**Exercise:**
Copy each line exactly, starting with the one that contains "Could you write" and stopping after the last line of the material below, with nothing else.

**Supplied material:**
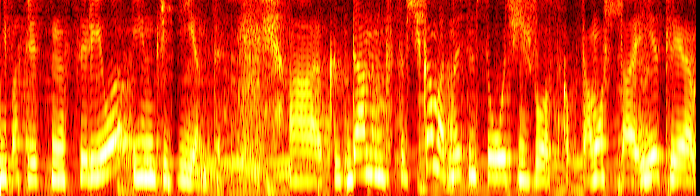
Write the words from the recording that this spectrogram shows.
непосредственно сырье и ингредиенты. А, к данным поставщикам относимся очень жестко, потому что если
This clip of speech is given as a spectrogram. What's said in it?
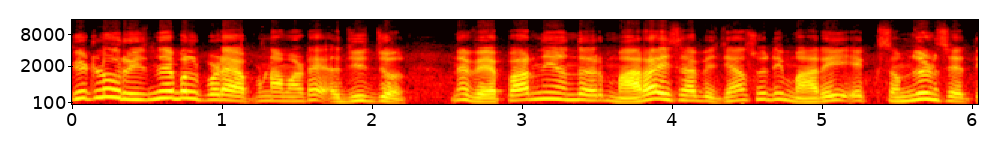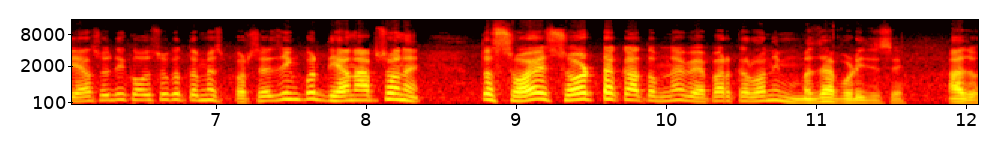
કેટલું રિઝનેબલ પડે આપણા માટે અજીત જોન. ને વેપારની અંદર મારા હિસાબે જ્યાં સુધી મારી એક સમજણ છે, ત્યાં સુધી કહું છું કે તમે પ્રોસેસિંગ પર ધ્યાન આપશો ને, તો સોએ સો ટકા તમને વેપાર કરવાની મજા પડી જશે. આજો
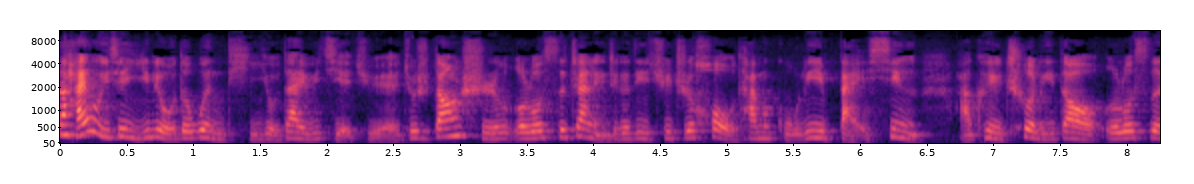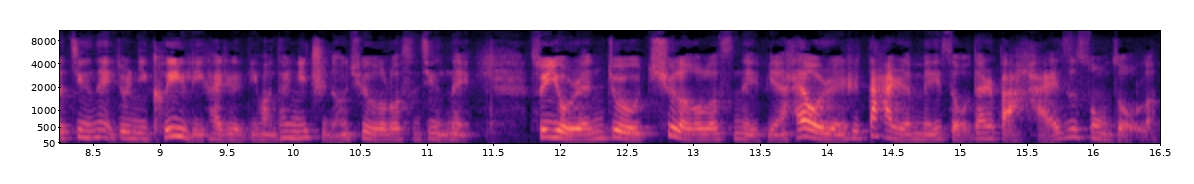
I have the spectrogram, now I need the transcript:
那还有一些遗留的问题有待于解决，就是当时俄罗斯占领这个地区之后，他们鼓励百姓啊可以撤离到俄罗斯的境内，就是你可以离开这个地方，但是你只能去俄罗斯境内。所以有人就去了俄罗斯那边，还有人是大人没走，但是把孩子送走了。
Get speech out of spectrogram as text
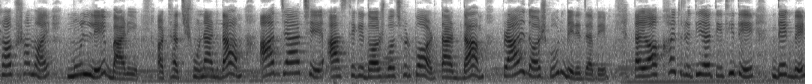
সব সময় মূল্যে বাড়ে। অর্থাৎ সোনার দাম আজ যা আছে, আজ থেকে দশ বছর পর তার দাম প্রায় দশ গুণ বেড়ে যাবে। তাই অক্ষয় তৃতীয়া তিথিতে দেখবেন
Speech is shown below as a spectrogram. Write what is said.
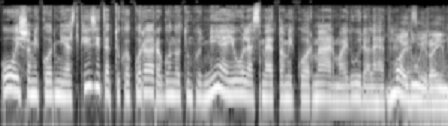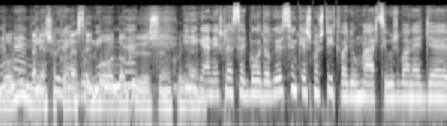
ó, és amikor mi ezt készítettük, akkor arra gondoltunk, hogy milyen jó lesz, mert amikor már majd újra lehet Majd újra indul menni, minden, és, és akkor lesz egy boldog minden. őszünk. Ugye? Igen, és lesz egy boldog őszünk, és most itt vagyunk márciusban egy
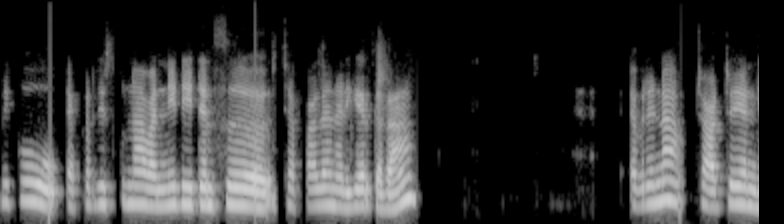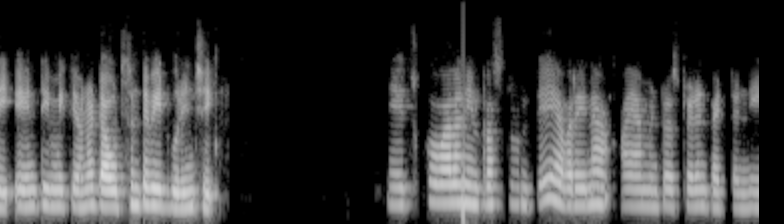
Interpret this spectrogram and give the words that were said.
మీకు ఎక్కడ తీసుకున్న అవన్నీ డీటెయిల్స్ చెప్పాలి అని అడిగారు కదా! ఎవరైనా చాట్ చేయండి. ఏంటి మీకేమైనా డౌట్స్ ఉంటే వీటి గురించి. నేర్చుకోవాలని ఇంట్రెస్ట్ ఉంటే ఎవరైనా ఐ యామ్ ఇంట్రెస్టెడ్ అని పెట్టండి.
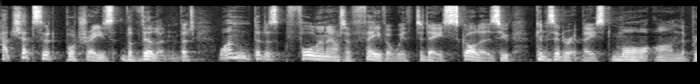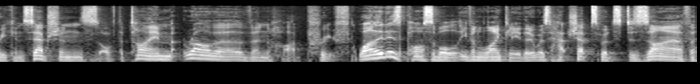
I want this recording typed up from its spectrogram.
Hatshepsut portrays the villain, but one that has fallen out of favor with today's scholars who consider it based more on the preconceptions of the time rather than hard proof. While it is possible, even likely, that it was Hatshepsut's desire for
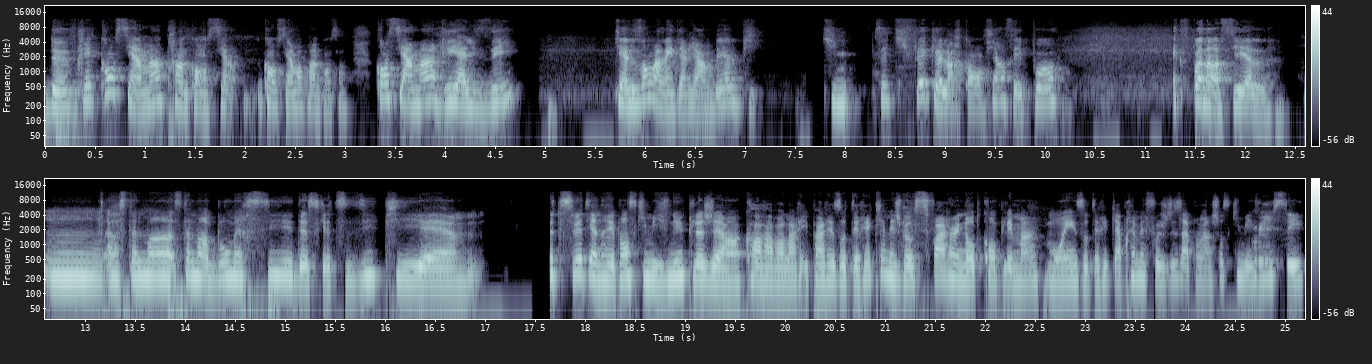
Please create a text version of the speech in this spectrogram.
devraient consciemment prendre conscience, consciemment prendre conscience, consciemment réaliser qu'elles ont à l'intérieur d'elles, puis qui, qui fait que leur confiance n'est pas exponentielle. Hmm, ah, c'est tellement, tellement beau, merci de ce que tu dis. Puis euh, tout de suite, il y a une réponse qui m'est venue, puis là, j'ai encore avoir l'air hyper ésotérique, mais je vais aussi faire un autre complément moins ésotérique après, mais il faut que je dise la première chose qui m'est venue, c'est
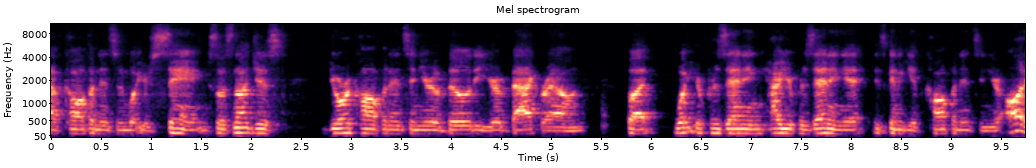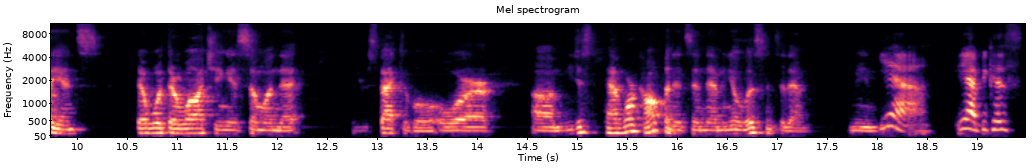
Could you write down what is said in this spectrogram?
have confidence in what you're saying. So it's not just your confidence in your ability, your background, but what you're presenting, how you're presenting it is going to give confidence in your audience that what they're watching is someone that is respectable or um, you just have more confidence in them and you'll listen to them. I mean, yeah, yeah, because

**Result of this task:**
Could you write down what is said in this spectrogram?
have confidence in what you're saying. So it's not just your confidence in your ability, your background, but what you're presenting, how you're presenting it is going to give confidence in your audience that what they're watching is someone that is respectable or um, you just have more confidence in them and you'll listen to them. I mean, yeah, yeah, because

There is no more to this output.